A gun was fired in the cockpit and so was the pilot. In March 2008, on a flight from Denver to Charlotte, US Airways pilot Jim Langenhahn’s gun discharged, an action taken by his employer shortly after. Now that his 18-month disciplinary suspension is over, he’s back in training and getting ready to take to the friendly skies. The Associated Press didn’t mention whether the current program involves targets.
A federal arbitrator’s decision is what’s leading to Langenhahn’s reinstatement, but he won’t be allowed to pack heat on board. He was strapped in 2008 because of a 2002 federal law that permits pilots to carry handguns onto the plane – as long as they complete a Transportation Security Administration program that includes a week of weapons training. The law was passed following the terror attacks of September 11, 2001.
Support from the US Airways pilots’ union helped, along with a Department of Homeland Security position that found the holsters pilots used to be faulty.

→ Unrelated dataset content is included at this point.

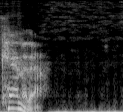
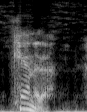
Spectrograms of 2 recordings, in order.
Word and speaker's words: Canada: Y Canadá decimos Canada. ¿El acento dónde se encuentra? En la primera sílaba. ¿Ok? Canada.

The holsters, DHS found, increased the likelihood of an accidental discharge.